In all historical fields, one has to differentiate between the different groups and people who protected or attacked Luther or shared his ideas. The history of Luther can only be written as a shared history with conflict and concordances: the so-called Anabaptists, for example, shared Luther’s antihierarchical ideal of Christian community, although on the other hand “they” were strongly opposed toward his theology and person. Luther or example, had conflicts with the humanists and with Erasmus especially; he argued about the Lord’s Supper with Zwingli, he criticized the Fuggers because of their financial transactions in an early capitalist society; and, last but not least, he was in conflict with the Roman Church. The legitimization of different pictures of Luther always depends upon the perspectives of the posterity: either Luther was intolerant against spiritualists, Anabaptists, or peasants who were willing to resort to violence; or he was defended by humanists like Sebastian Castellio for defending religious tolerance. During his lifetime Luther was an extremely polarizing figure. Hundreds of pro-Lutheran and polemical anti-Lutheran leaflets or texts were published. The many literary forms of parody, satire, caricature, the grotesque, and the absurd were cultivated during the confessional age. Luther’s biography was often used by Lutheran theologians as an instrument of heroization and identity politics in public discourse.
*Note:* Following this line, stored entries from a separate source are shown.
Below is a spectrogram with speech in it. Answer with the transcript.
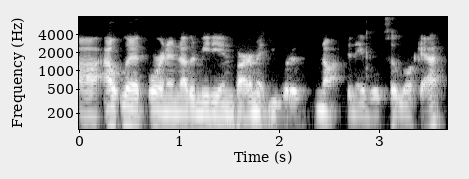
uh, outlet or in another media environment you would have not been able to look at?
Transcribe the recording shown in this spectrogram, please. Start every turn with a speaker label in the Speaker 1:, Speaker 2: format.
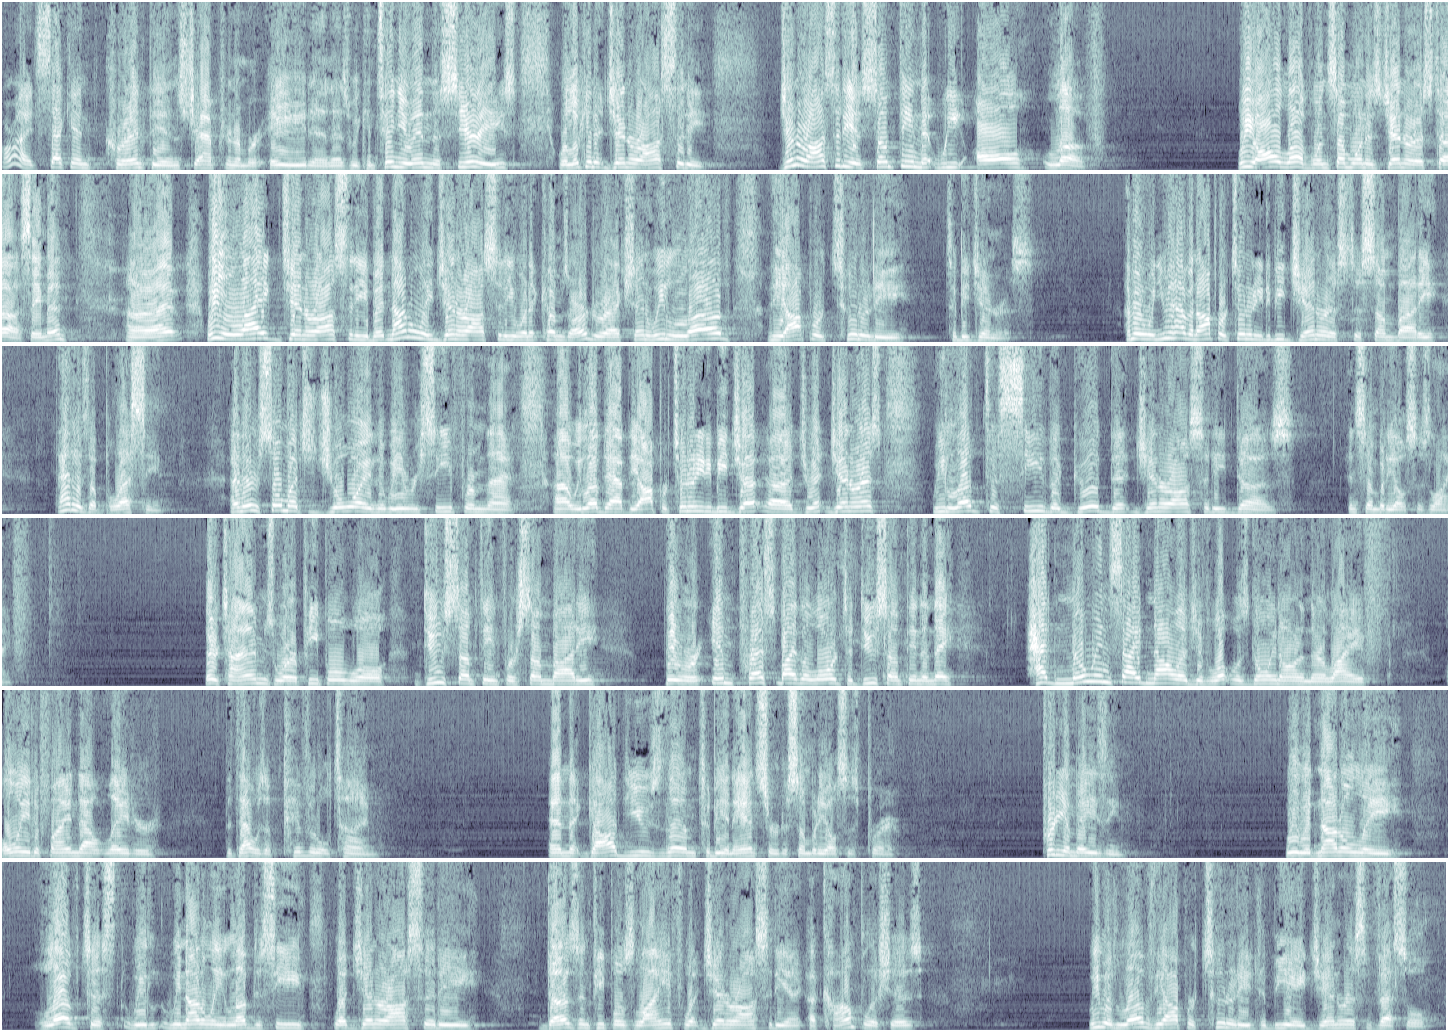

Historically, one can differentiate between the time before and after Luther. The political and religious unity of the Holy Roman Empire was strongly disturbed, if not broken, through the Reformation. The end of the Universalist dreams of universal powers like theology and politics (pope and emperor) were some of the central preconditions for political, cultural, and theological differentiation of Europe. Religious differentiation was one of the unintended effects of theology and the interpretation of the scripture. Decades after Luther’s death, the Holy Roman Empire slowly and surprisingly turned into a poly-, multi- and interconfessional society.